Area Agencies on Aging or the Senior HelpLine, (800) 252-8966, for
assistance with locating senior centers, adult day service sites and
other familiar buildings that serve as cooling centers.
The Keep Cool Illinois campaign's list of reminders below will
help older people prevent health complications so they can enjoy
Keep Cool Illinois tips for seniors:
Avoid long exposure
to the sun.
Drink plenty of
fluids, remembering that water is best.
Avoid caffeine and
Spend as much time
as possible in an air-conditioned or cool environment -- either
at home or at community cooling centers.
Use fans in
well-ventilated areas, remembering that a fan in a closed room
simply redistributes the heat.
Take cool baths or
showers and use cool compresses on your neck and wrists.
activity, especially during the middle of the day.
Avoid heavy meals
and using cooking ovens.
Do not take salt
tablets unless directed by a physician.
Keep shades drawn
and blinds closed, but windows slightly open.
lights off or turned down.
friends and neighbors check regularly to see how you are
withstanding the heat.
Never ignore danger
signals like nausea, dizziness and fatigue.

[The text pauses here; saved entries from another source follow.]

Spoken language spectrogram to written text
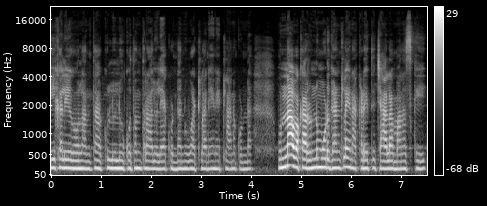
ఈ కలియుగంలో అంతా కుళ్ళులు కుతంత్రాలు లేకుండా నువ్వు అట్లా నేను ఎట్లా అనకుండా ఉన్న ఒక రెండు మూడు గంటలైన అక్కడైతే చాలా మనసుకి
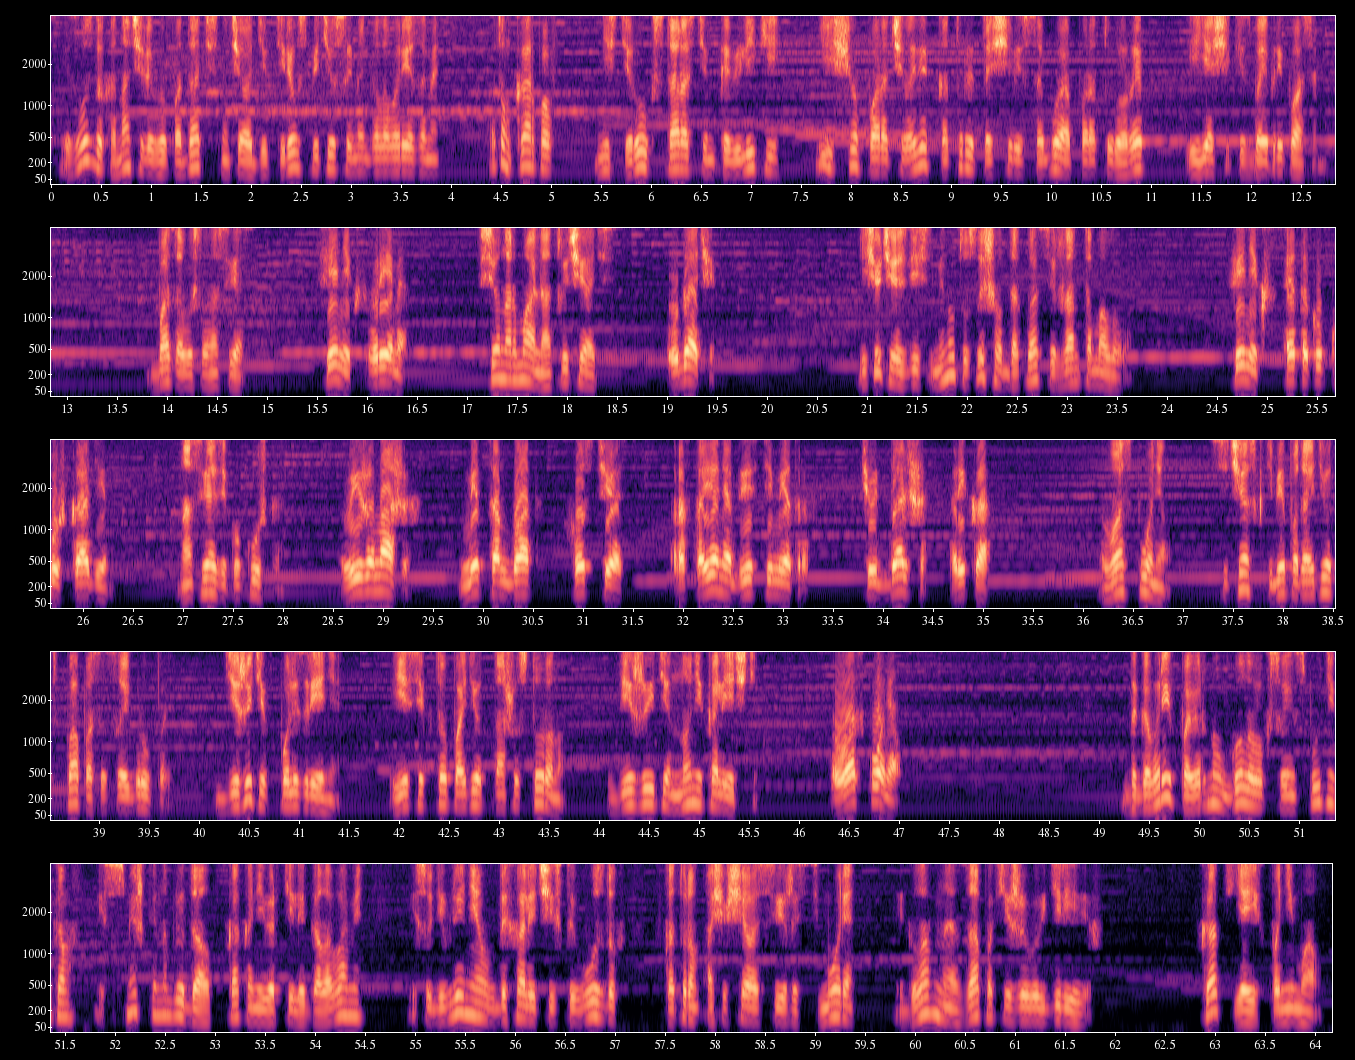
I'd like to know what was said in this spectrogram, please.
Из воздуха начали выпадать сначала Дегтярев с пятью своими головорезами, потом Карпов, Нестерук, Старостенко, Великий и еще пара человек, которые тащили с собой аппаратуру РЭП и ящики с боеприпасами. База вышла на связь. «Феникс, время!» Все нормально, отключайтесь. Удачи. Еще через 10 минут услышал доклад сержанта Малова. «Феникс, это Кукушка-1». «На связи, Кукушка». «Вижу наших. Медсанбат, хозчасть. Расстояние 200 метров. Чуть дальше — река». «Вас понял. Сейчас к тебе подойдет папа со своей группой. Держите в поле зрения. Если кто пойдет в нашу сторону, вяжите, но не калечьте. Вас понял. Договорив, повернул голову к своим спутникам и с усмешкой наблюдал, как они вертели головами и с удивлением вдыхали чистый воздух, в котором ощущалась свежесть моря и, главное, запахи живых деревьев. Как я их понимал.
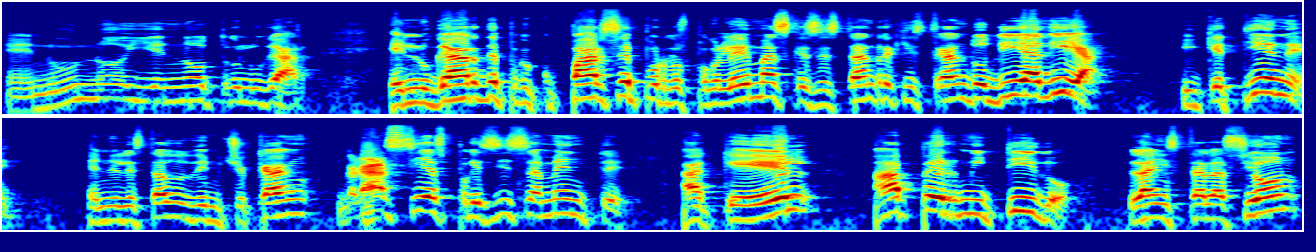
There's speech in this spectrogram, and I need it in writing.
en uno y en otro lugar. En lugar de preocuparse por los problemas que se están registrando día a día y que tiene en el estado de Michoacán, gracias precisamente a que él ha permitido la instalación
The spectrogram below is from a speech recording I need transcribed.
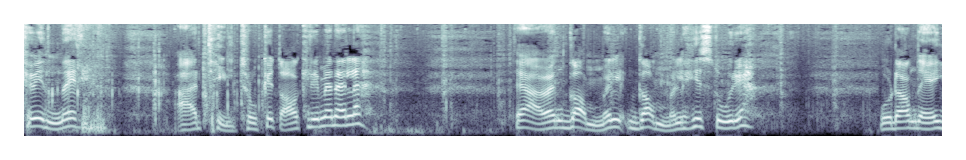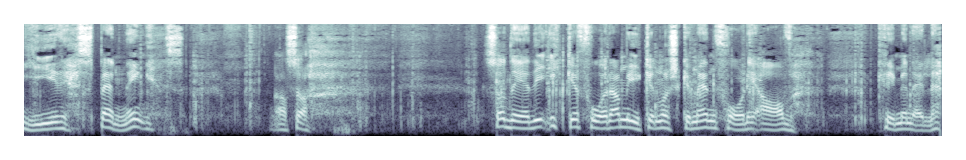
kvinner er tiltrukket av kriminelle. Det er jo en gammel, gammel historie. Hvordan det gir spenning. Altså Så det de ikke får av myke norske menn, får de av kriminelle.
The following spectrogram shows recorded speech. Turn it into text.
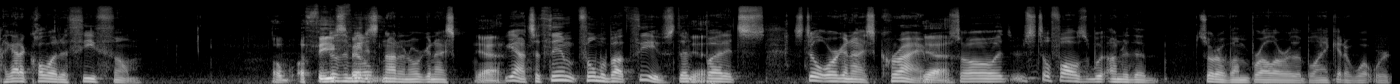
I got to call it a thief film. A, a thief Doesn't film? mean it's not an organized. Yeah. Yeah, it's a thim- film about thieves, that, Yeah. but it's still organized crime. Yeah. So it still falls under the sort of umbrella or the blanket of what we're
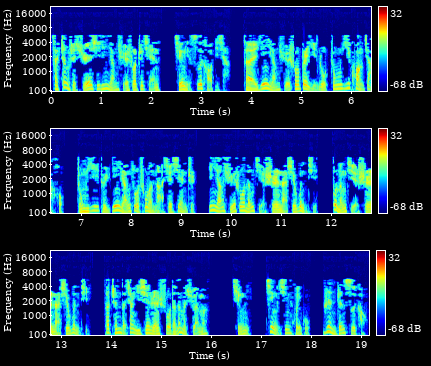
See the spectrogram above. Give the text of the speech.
在正式学习阴阳学说之前，请你思考一下，在阴阳学说被引入中医框架后，中医对阴阳做出了哪些限制？阴阳学说能解释哪些问题？不能解释哪些问题？它真的像一些人说的那么玄吗？请你。静心回顾，认真思考。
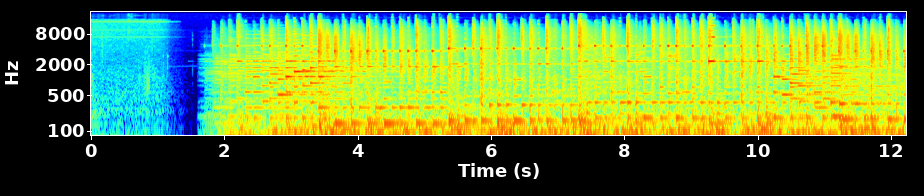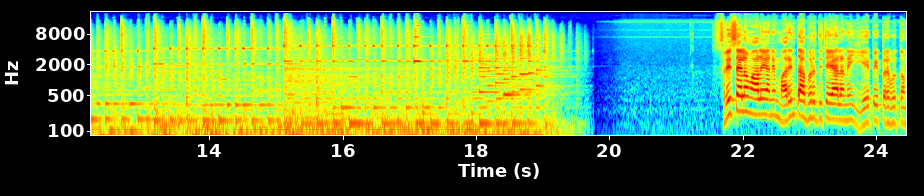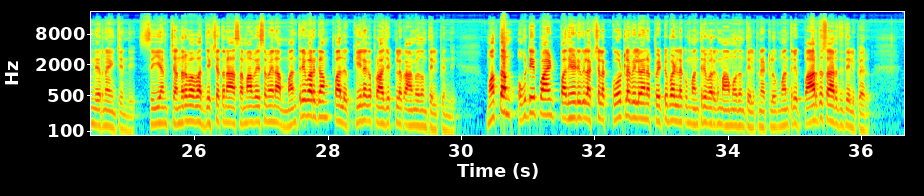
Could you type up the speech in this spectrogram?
Srisailam ఆలయాన్ని మరింత అభివృద్ధి చేయాలని ఏపీ ప్రభుత్వం నిర్ణయించింది. సీఎం చంద్రబాబు అధ్యక్షతన సమావేశమైన మంత్రివర్గం పలు కీలక ప్రాజెక్టులకు ఆమోదం తెలిపింది. మొత్తం ఒకటి పాయింట్ పదిహేడు లక్షల కోట్ల విలువైన పెట్టుబడులకు మంత్రివర్గం ఆమోదం తెలిపినట్లు మంత్రి పార్థసారథి తెలిపారు.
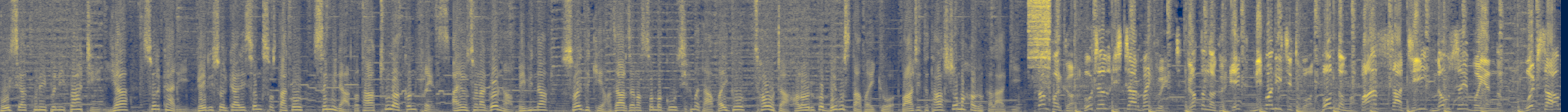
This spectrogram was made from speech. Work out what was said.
होस् या कुनै पनि पार्टी या सरकारी गैर सरकारी सङ्घ संस्थाको सेमिनार तथा ठुला कन्फरेन्स आयोजना गर्न विभिन्न सयदेखि हजार जनासम्मको क्षमता भएको छवटा हलहरूको व्यवस्था भएको पार्टी तथा समूहहरूका लागि। सम्पर्क होटल स्टार ब्याङ्कवेट रत्नगर एक निपनी चितवन। फोन नम्बर पाँच साठी नौ सय बयानब्बे। वेबसाइट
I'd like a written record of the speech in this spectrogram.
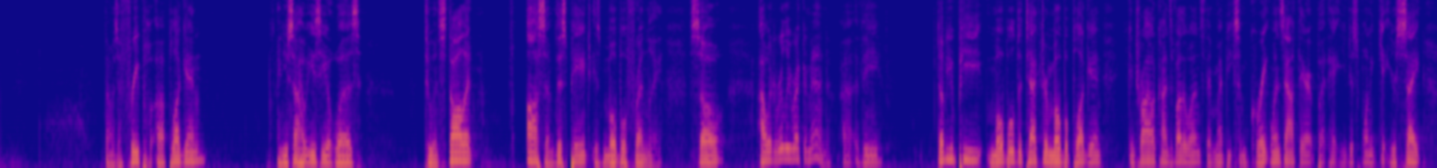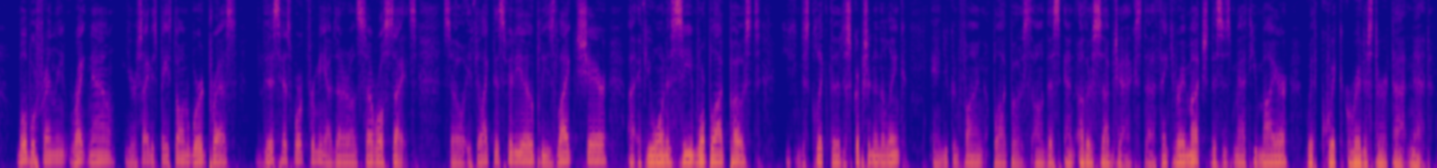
That was a free uh, plugin, and you saw how easy it was to install it. Awesome. This page is mobile friendly. So I would really recommend uh, the WP Mobile Detector mobile plugin. You can try all kinds of other ones. There might be some great ones out there, but hey, you just want to get your site mobile friendly right now. Your site is based on WordPress. This has worked for me. I've done it on several sites. So if you like this video, please like, share. Uh, if you want to see more blog posts, you can just click the description in the link and you can find blog posts on this and other subjects. Uh, thank you very much. This is Matthew May with QuickRegister.net.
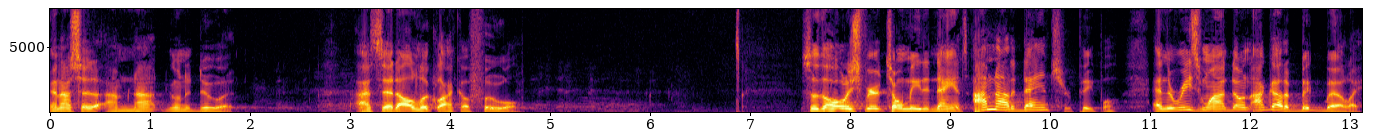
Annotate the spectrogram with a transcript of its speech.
And I said, I'm not going to do it. I said, I'll look like a fool. So the Holy Spirit told me to dance. I'm not a dancer, people. And the reason why I don't, I got a big belly.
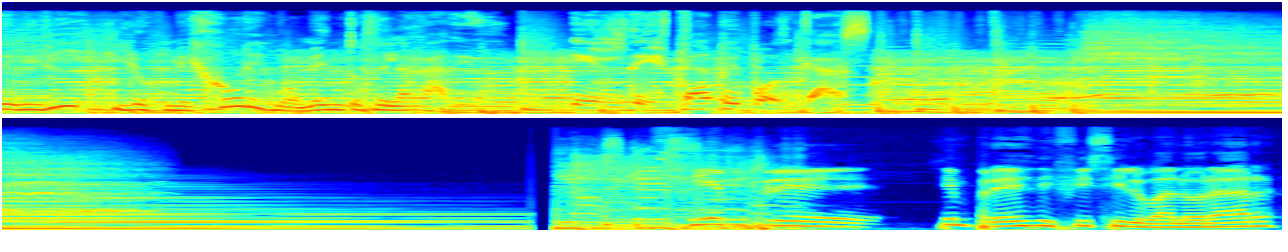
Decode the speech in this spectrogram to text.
Reviví los mejores momentos de la radio. El Destape Podcast. Siempre, siempre es difícil valorar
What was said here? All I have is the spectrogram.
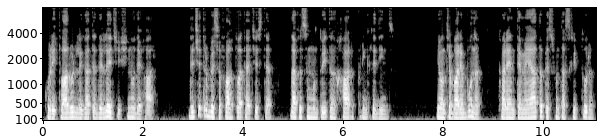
cu ritualuri legate de lege și nu de har. De ce trebuie să fac toate acestea dacă sunt mântuit în har prin credință? E o întrebare bună, care e întemeiată pe Sfânta Scriptură,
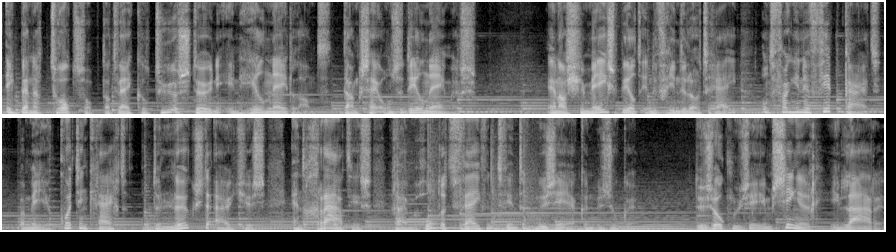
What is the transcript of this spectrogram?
Ik ben er trots op dat wij cultuur steunen in heel Nederland, dankzij onze deelnemers. En als je meespeelt in de Vriendenloterij, ontvang je een VIP-kaart waarmee je korting krijgt op de leukste uitjes en gratis ruim 125 musea kunt bezoeken. Dus ook Museum Singer in Laren.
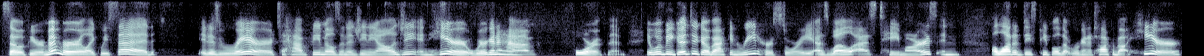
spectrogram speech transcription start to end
So, if you remember, like we said, it is rare to have females in a genealogy, and here we're going to have four of them. It would be good to go back and read her story as well as Tamar's and a lot of these people that we're going to talk about here,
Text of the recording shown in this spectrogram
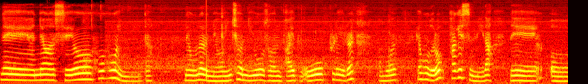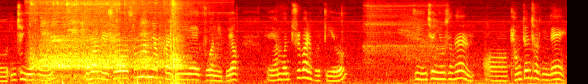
네, 안녕하세요. 호호입니다. 네, 오늘은요, 인천 2호선 바이브 5 플레이를 한번 해보도록 하겠습니다. 네, 어, 인천 2호선은 범암에서 성남역까지의 구간이고요. 네, 한번 출발해 볼게요. 이 인천 2호선은, 어, 경전철인데,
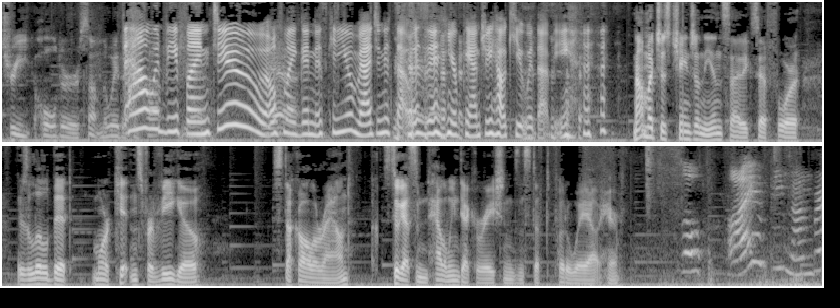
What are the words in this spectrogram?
treat holder or something the way that that would be fun too yeah. oh my goodness can you imagine if that was in your pantry how cute would that be not much has changed on the inside except for there's a little bit more kittens for vigo stuck all around Still got some Halloween decorations and stuff to put away out here. So I remember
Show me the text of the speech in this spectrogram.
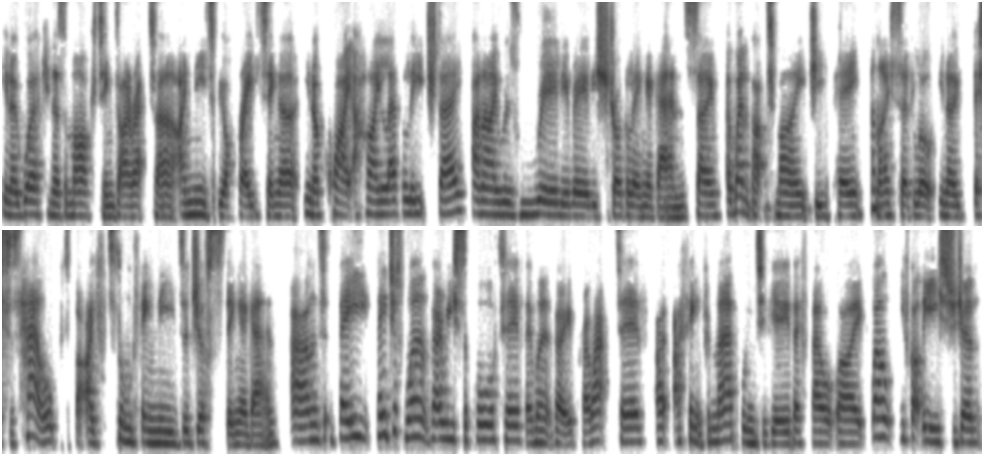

If you or anyone
you know needs medical attention, immediately call 911 or, in
Chicago only, 311.